WHAT YOU SHOULD DO:
Print, in exact form, the lines below from the one containing "Can you work out what was" through the one containing "Process the spectrogram", and omit all others.

SOURCE RECORDS:
--
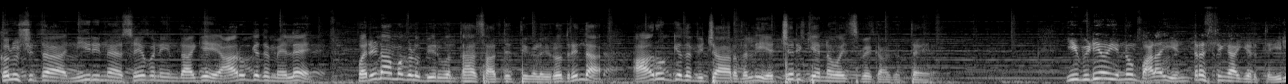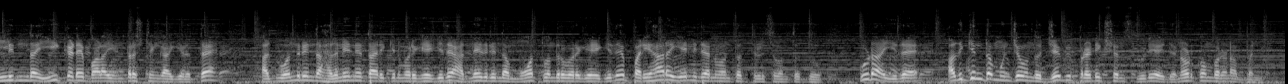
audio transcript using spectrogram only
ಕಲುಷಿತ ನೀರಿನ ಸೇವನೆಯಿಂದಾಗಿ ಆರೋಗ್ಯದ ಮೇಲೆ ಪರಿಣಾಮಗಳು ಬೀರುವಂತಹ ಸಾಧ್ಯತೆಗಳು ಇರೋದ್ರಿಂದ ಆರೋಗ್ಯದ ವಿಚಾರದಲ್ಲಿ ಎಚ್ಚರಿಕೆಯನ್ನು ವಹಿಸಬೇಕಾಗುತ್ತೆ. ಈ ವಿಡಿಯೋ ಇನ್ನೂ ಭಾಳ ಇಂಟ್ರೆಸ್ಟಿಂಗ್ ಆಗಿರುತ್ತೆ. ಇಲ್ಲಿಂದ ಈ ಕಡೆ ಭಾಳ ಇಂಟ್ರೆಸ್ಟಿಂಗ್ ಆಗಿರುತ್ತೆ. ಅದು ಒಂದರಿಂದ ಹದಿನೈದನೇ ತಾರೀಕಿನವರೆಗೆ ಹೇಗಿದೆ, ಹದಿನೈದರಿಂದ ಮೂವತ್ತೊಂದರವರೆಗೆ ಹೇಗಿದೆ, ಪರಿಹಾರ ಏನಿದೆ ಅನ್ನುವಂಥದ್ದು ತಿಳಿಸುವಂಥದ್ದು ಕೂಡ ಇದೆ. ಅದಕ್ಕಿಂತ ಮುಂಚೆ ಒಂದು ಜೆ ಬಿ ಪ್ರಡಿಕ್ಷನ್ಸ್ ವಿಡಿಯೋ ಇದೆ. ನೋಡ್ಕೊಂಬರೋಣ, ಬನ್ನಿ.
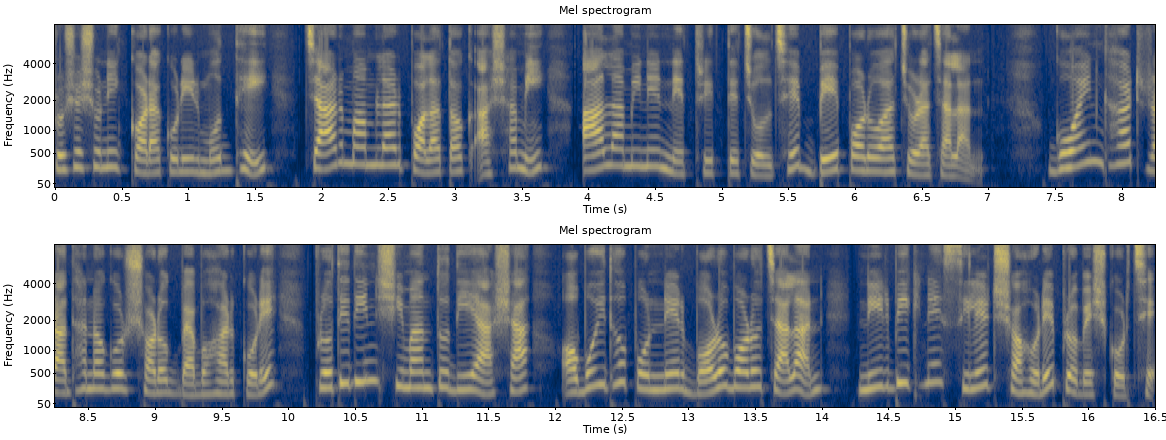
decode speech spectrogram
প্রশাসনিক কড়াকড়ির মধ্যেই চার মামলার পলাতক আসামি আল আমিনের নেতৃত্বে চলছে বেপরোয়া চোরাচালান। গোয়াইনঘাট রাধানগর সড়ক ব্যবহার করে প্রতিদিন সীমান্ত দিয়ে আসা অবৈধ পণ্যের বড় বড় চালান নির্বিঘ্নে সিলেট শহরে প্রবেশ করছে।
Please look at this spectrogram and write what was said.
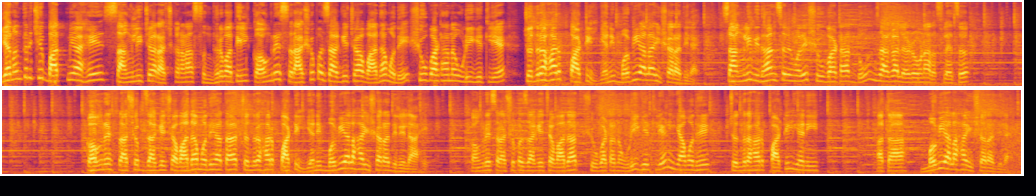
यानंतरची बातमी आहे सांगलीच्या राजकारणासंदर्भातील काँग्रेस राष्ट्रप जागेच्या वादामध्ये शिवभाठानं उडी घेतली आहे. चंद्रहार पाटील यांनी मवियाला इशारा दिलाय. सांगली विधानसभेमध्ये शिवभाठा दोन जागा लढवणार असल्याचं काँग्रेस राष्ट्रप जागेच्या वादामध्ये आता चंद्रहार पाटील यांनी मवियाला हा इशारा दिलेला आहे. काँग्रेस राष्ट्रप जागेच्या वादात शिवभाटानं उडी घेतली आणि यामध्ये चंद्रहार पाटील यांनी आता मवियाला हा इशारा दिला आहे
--
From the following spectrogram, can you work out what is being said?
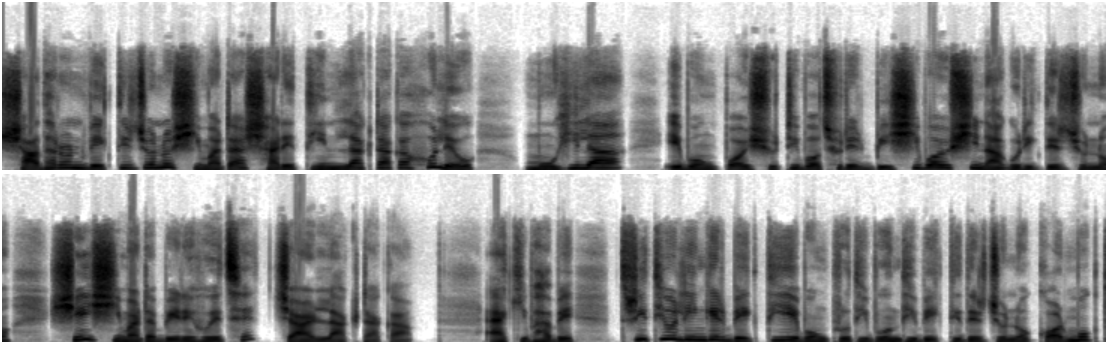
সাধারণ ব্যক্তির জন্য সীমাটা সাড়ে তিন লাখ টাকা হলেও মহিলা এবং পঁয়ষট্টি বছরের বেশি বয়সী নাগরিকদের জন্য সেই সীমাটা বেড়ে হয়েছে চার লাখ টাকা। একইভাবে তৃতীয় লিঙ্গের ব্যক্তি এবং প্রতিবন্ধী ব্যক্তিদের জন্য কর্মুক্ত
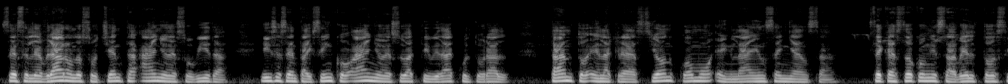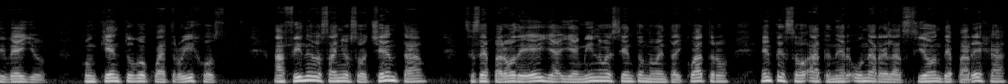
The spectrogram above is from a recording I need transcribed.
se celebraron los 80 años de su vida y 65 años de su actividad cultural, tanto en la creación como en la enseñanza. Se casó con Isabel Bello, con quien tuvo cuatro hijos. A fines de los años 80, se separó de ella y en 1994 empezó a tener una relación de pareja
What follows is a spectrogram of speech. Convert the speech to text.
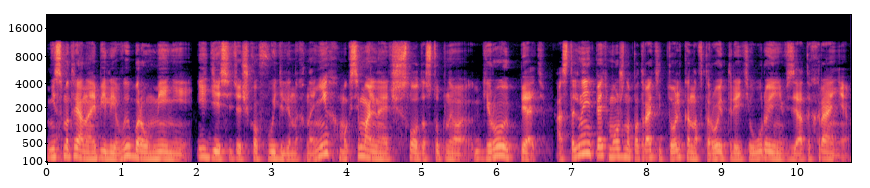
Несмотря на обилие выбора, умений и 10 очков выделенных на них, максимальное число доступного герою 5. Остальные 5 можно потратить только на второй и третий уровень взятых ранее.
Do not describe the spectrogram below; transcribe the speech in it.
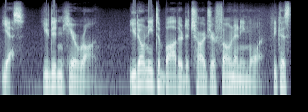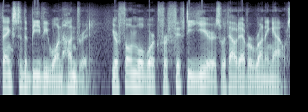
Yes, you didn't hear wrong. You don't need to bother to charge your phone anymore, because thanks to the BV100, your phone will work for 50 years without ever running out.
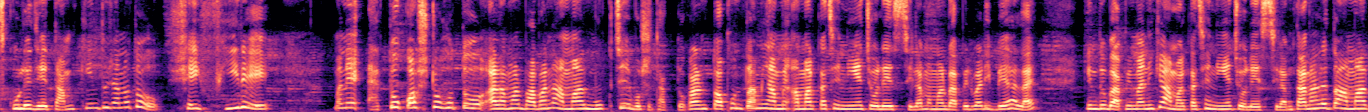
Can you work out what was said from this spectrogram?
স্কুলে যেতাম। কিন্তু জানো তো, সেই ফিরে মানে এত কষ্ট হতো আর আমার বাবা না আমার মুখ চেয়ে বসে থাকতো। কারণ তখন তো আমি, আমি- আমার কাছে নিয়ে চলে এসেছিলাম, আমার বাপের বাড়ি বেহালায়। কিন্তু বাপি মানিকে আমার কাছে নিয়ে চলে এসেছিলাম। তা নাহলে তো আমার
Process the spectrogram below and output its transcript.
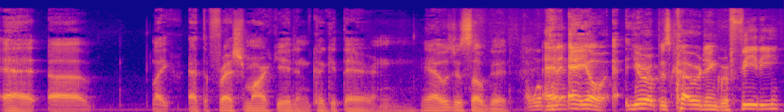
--
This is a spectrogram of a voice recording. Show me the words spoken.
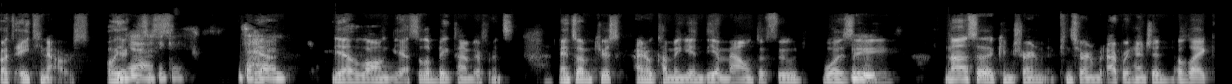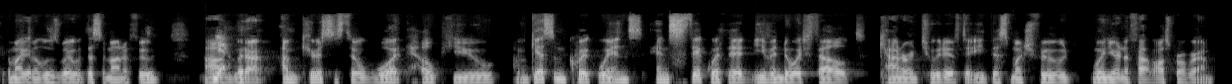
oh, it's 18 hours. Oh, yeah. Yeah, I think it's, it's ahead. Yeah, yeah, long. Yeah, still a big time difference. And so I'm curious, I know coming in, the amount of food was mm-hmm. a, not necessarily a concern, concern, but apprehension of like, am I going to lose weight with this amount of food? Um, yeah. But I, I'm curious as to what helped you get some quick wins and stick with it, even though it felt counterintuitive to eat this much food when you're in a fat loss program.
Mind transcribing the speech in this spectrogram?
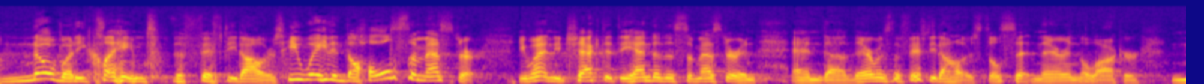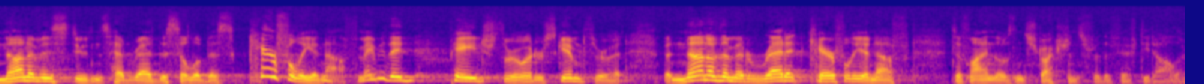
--
ANSWER BOX:
Can you work out what was said from this spectrogram?
স্কুলে যেতাম। কিন্তু জানো তো, সেই ফিরে মানে এত কষ্ট হতো আর আমার বাবা না আমার মুখ চেয়ে বসে থাকতো। কারণ তখন তো আমি, আমি- আমার কাছে নিয়ে চলে এসেছিলাম, আমার বাপের বাড়ি বেহালায়। কিন্তু বাপি মানিকে আমার কাছে নিয়ে চলে এসেছিলাম। তা নাহলে তো আমার
Process the spectrogram below and output its transcript.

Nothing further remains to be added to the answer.